:: Problem ::
Your output must hold every entry exactly as written and none of the pictures.

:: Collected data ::

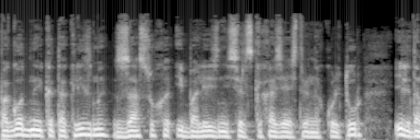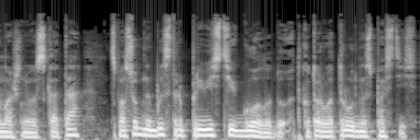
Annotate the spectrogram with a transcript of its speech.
Погодные катаклизмы, засуха и болезни сельскохозяйственных культур или домашнего скота способны быстро привести к голоду, от которого трудно спастись.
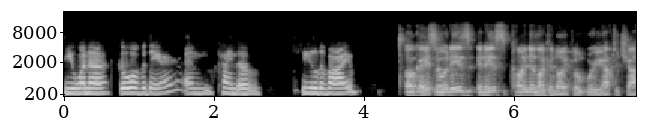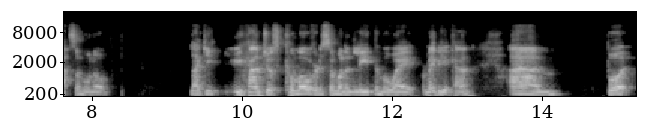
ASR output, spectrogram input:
do you want to go over there and kind of feel the vibe? Okay, so it is it is kind of like a nightclub where you have to chat someone up. Like you you can't just come over to someone and lead them away, or maybe you can. Um, but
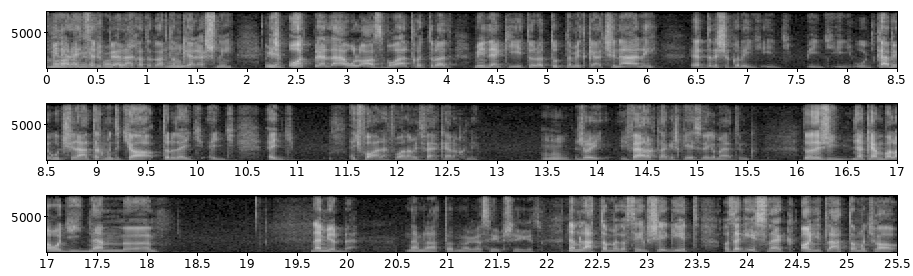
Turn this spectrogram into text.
minél egyszerűbb fontos. példákat akartam Mhm. keresni, és Igen. ott például az volt, hogy tudod, mindenki tudod, tudta, mit kell csinálni, érted? És akkor így, így, így, így úgy, kb. úgy csináltak, mint hogyha tudod, egy, egy, egy, egy fal lett volna, amit fel kell rakni. Uh-huh. És így, így felrakták, és kész vége mehetünk. Tudod, és így nekem valahogy így nem, nem jött be. Nem láttad meg a szépségét. Nem láttam meg a szépségét az egésznek, annyit láttam, hogy ha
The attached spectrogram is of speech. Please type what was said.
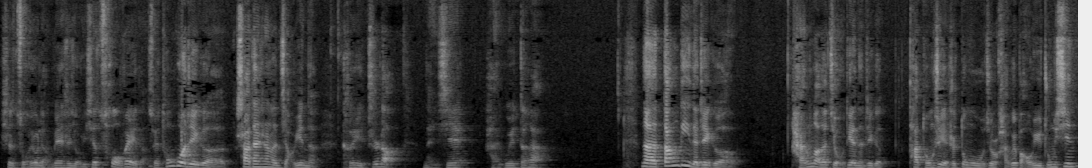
是左右两边是有一些错位的。所以通过这个沙滩上的脚印呢，可以知道哪些海龟登岸。那当地的这个海龙岛的酒店的这个，它同时也是动物就是海龟保护育中心，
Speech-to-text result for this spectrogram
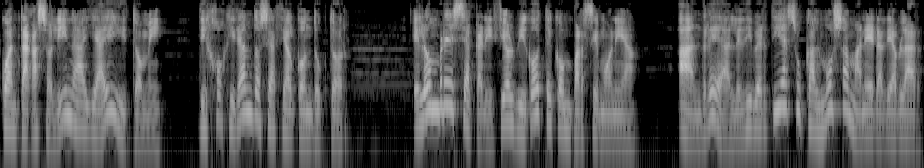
¿Cuánta gasolina hay ahí, Tommy? dijo girándose hacia el conductor. El hombre se acarició el bigote con parsimonia. A Andrea le divertía su calmosa manera de hablar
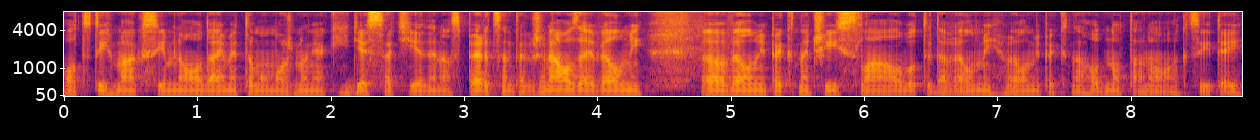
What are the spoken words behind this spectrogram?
od tých maxim, no dajme tomu možno nejakých 10-11%, takže naozaj veľmi, veľmi pekné čísla, alebo teda veľmi, veľmi pekná hodnota no, akcií tej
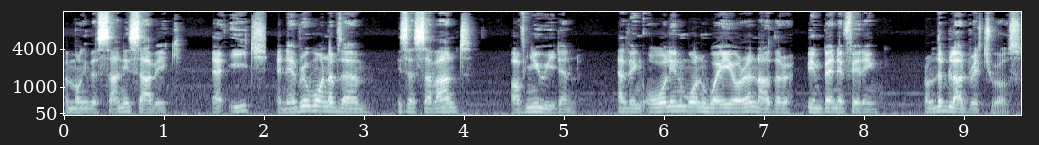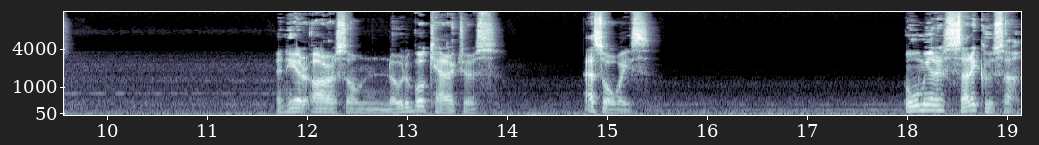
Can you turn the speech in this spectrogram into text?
among the Sanisabik that each and every one of them is a savant of New Eden, having all in one way or another been benefiting from the blood rituals. And here are some notable characters, as always. Omir Sarikusa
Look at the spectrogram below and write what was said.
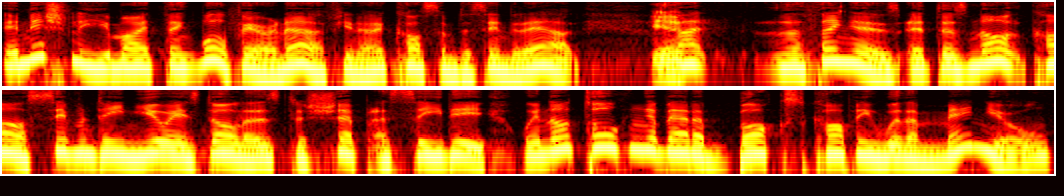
initially, you might think, well, fair enough, you know, it costs them to send it out. Yep. But the thing is, it does not cost 17 US dollars to ship a CD. We're not talking about a boxed copy with a manual.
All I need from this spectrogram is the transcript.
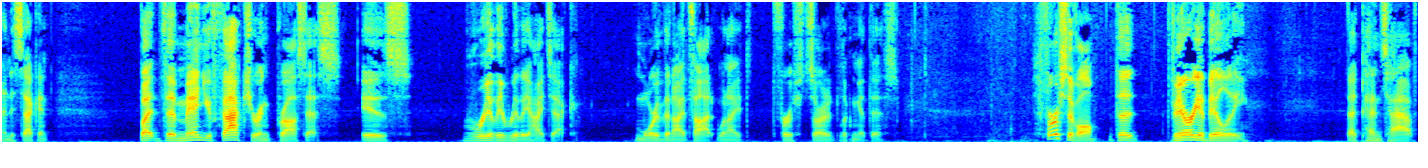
in a second. But the manufacturing process is really, really high tech, more than I thought when I first started looking at this. First of all, the variability that pens have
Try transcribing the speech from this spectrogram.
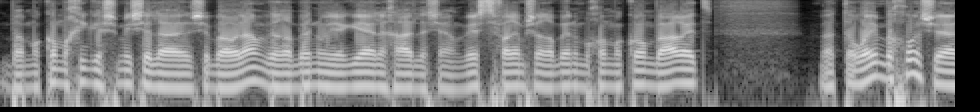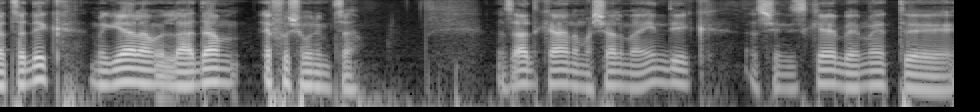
במקום הכי גשמי של, שבעולם, ורבנו יגיע אליך עד לשם. ויש ספרים של רבנו בכל מקום בארץ, ואתה רואים בחוש שהצדיק מגיע לאדם איפה שהוא נמצא. אז עד כאן המשל מהאינדיק, אז שנזכה באמת אה,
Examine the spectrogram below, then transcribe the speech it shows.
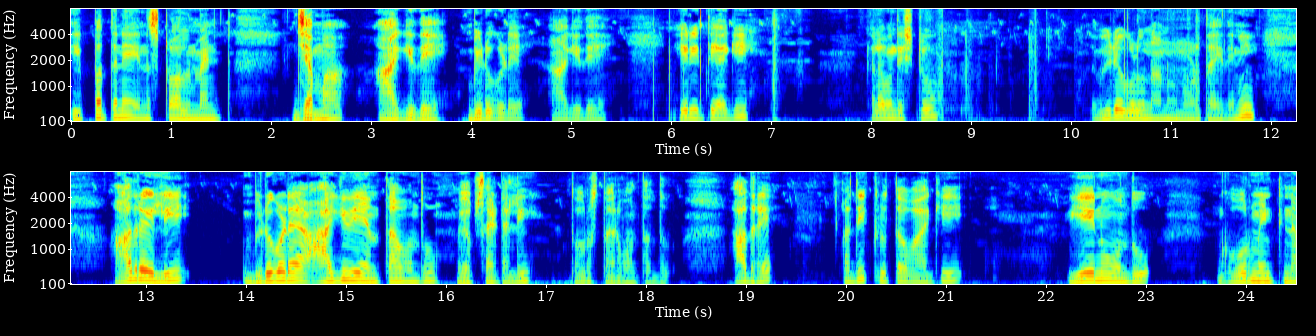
ಇಪ್ಪತ್ತನೇ ಇನ್ಸ್ಟಾಲ್ಮೆಂಟ್ ಜಮಾ ಆಗಿದೆ, ಬಿಡುಗಡೆ ಆಗಿದೆ. ಈ ರೀತಿಯಾಗಿ ಕೆಲವೊಂದಿಷ್ಟು ವಿಡಿಯೋಗಳು ನಾನು ನೋಡ್ತಾ ಇದ್ದೀನಿ. ಆದರೆ ಇಲ್ಲಿ ಬಿಡುಗಡೆ ಆಗಿದೆ ಅಂತ ಒಂದು ವೆಬ್ಸೈಟಲ್ಲಿ ತೋರಿಸ್ತಾ ಇರುವಂಥದ್ದು. ಆದರೆ ಅಧಿಕೃತವಾಗಿ ಏನು ಒಂದು ಗೌರ್ಮೆಂಟಿನ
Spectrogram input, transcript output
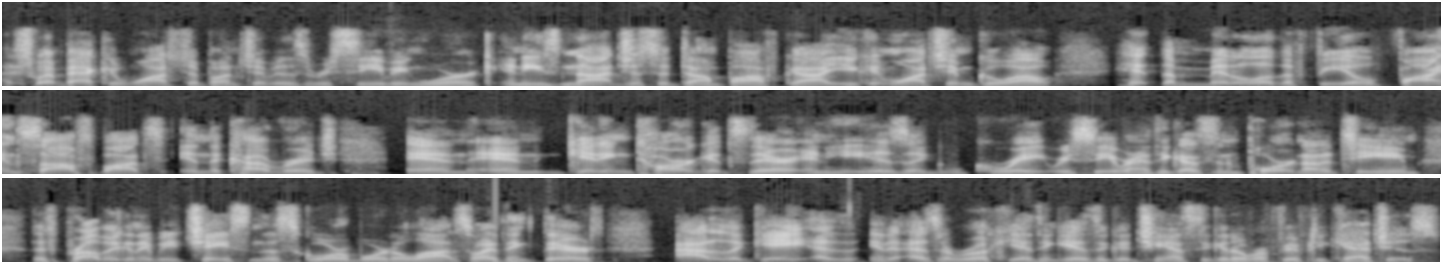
I just went back and watched a bunch of his receiving work, and he's not just a dump off guy. You can watch him go out, hit the middle of the field, find soft spots in the coverage, and and getting targets there. And he is a great receiver, and I think that's important on a team that's probably going to be chasing the scoreboard a lot. So I think there's out of the gate as as a rookie, I think he has a good chance to get over 50 catches.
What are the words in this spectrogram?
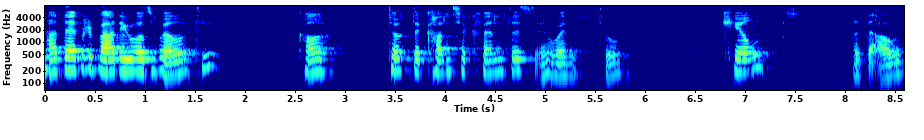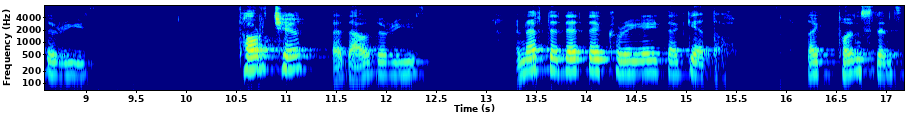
Not everybody was wealthy, co- took the consequences and went to killed without a reason, tortured without a reason. And after that, they create a ghetto. Like, for instance,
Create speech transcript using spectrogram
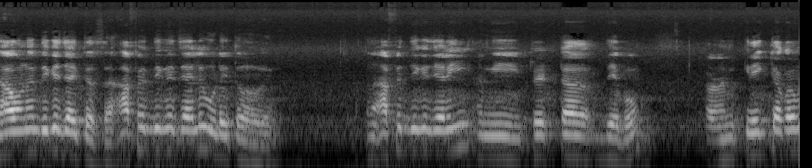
ডাউনের দিকে যাইতেছে, আপের দিকে চাইলে উঠাইতে হবে। মানে আপের দিকে যাইলেই আমি ট্রেডটা দেব, কারণ আমি ক্লিকটা করব,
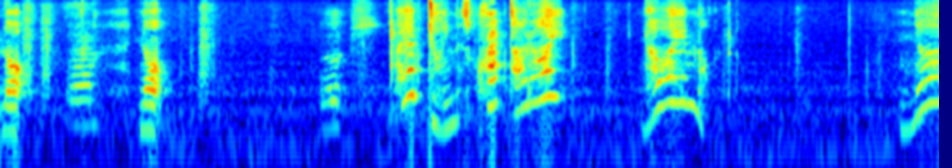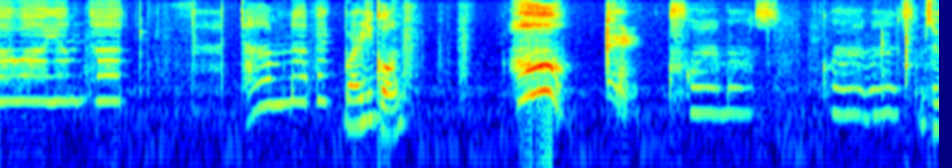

:: Answer section ::
Annotate the spectrogram with a transcript of its speech.
Погодные катаклизмы, засуха и болезни сельскохозяйственных культур или домашнего скота способны быстро привести к голоду, от которого трудно спастись.
ASR output, spectrogram input:
do you want to go over there and kind of feel the vibe? Okay, so it is it is kind of like a nightclub where you have to chat someone up. Like you you can't just come over to someone and lead them away, or maybe you can. Um, but
Turn this spectrogram into text.
minél egyszerűbb fontos. példákat akartam Mhm. keresni, és Igen. ott például az volt, hogy tudod, mindenki tudod, tudta, mit kell csinálni, érted? És akkor így, így, így, így úgy, kb. úgy csináltak, mint hogyha tudod, egy, egy, egy, egy fal lett volna, amit fel kell rakni. Uh-huh. És így, így felrakták, és kész vége mehetünk. Tudod, és így nekem valahogy így nem, nem jött be. Nem láttad meg a szépségét. Nem láttam meg a szépségét az egésznek, annyit láttam, hogy ha
The attached spectrogram is of speech. Please type what was said.
是左右两边是有一些错位的。所以通过这个沙滩上的脚印呢，可以知道哪些海龟登岸。那当地的这个海龙岛的酒店的这个，它同时也是动物就是海龟保护育中心，
Speech-to-text result for this spectrogram
¿Cuánta gasolina hay ahí, Tommy? dijo girándose hacia el conductor. El hombre se acarició el bigote con parsimonia. A Andrea le divertía su calmosa manera de hablar
What are the spoken words behind this spectrogram?
od tých maxim, no dajme tomu možno nejakých 10-11%, takže naozaj veľmi, veľmi pekné čísla, alebo teda veľmi, veľmi pekná hodnota no, akcií tej
Can you turn the speech in this spectrogram into text?
among the Sanisabik that each and every one of them is a savant of New Eden, having all in one way or another been benefiting from the blood rituals. And here are some notable characters, as always. Omir Sarikusa
Look at the spectrogram below and write what was said.
initially, you might think, well, fair enough, you know, it costs them to send it out. Yep. But the thing is, it does not cost 17 US dollars to ship a CD. We're not talking about a boxed copy with a manual.
All I need from this spectrogram is the transcript.
in a second. But the manufacturing process is really, really high tech, more than I thought when I first started looking at this. First of all, the variability that pens have
Try transcribing the speech from this spectrogram.
במקום הכי גשמי של, שבעולם, ורבנו יגיע אליך עד לשם. ויש ספרים של רבנו בכל מקום בארץ, ואתה רואים בחוש שהצדיק מגיע לאדם איפה שהוא נמצא. אז עד כאן המשל מהאינדיק, אז שנזכה באמת אה,
Examine the spectrogram below, then transcribe the speech it shows.
ಇಪ್ಪತ್ತನೇ ಇನ್ಸ್ಟಾಲ್ಮೆಂಟ್ ಜಮಾ ಆಗಿದೆ, ಬಿಡುಗಡೆ ಆಗಿದೆ. ಈ ರೀತಿಯಾಗಿ ಕೆಲವೊಂದಿಷ್ಟು ವಿಡಿಯೋಗಳು ನಾನು ನೋಡ್ತಾ ಇದ್ದೀನಿ. ಆದರೆ ಇಲ್ಲಿ ಬಿಡುಗಡೆ ಆಗಿದೆ ಅಂತ ಒಂದು ವೆಬ್ಸೈಟಲ್ಲಿ ತೋರಿಸ್ತಾ ಇರುವಂಥದ್ದು. ಆದರೆ ಅಧಿಕೃತವಾಗಿ ಏನು ಒಂದು ಗೌರ್ಮೆಂಟಿನ
Spectrogram input, transcript output
I just went back and watched a bunch of his receiving work, and he's not just a dump off guy. You can watch him go out, hit the middle of the field, find soft spots in the coverage, and and getting targets there. And he is a great receiver, and I think that's important on a team that's probably going to be chasing the scoreboard a lot. So I think there's out of the gate as as a rookie, I think he has a good chance to get over 50 catches.
What are the words in this spectrogram?
Not everybody was wealthy, co- took the consequences and went to killed without a reason, tortured without a reason. And after that, they create a ghetto. Like, for instance,
Create speech transcript using spectrogram
ডাউনের দিকে যাইতেছে, আপের দিকে চাইলে উঠাইতে হবে। মানে আপের দিকে যাইলেই আমি ট্রেডটা দেব, কারণ আমি ক্লিকটা করব,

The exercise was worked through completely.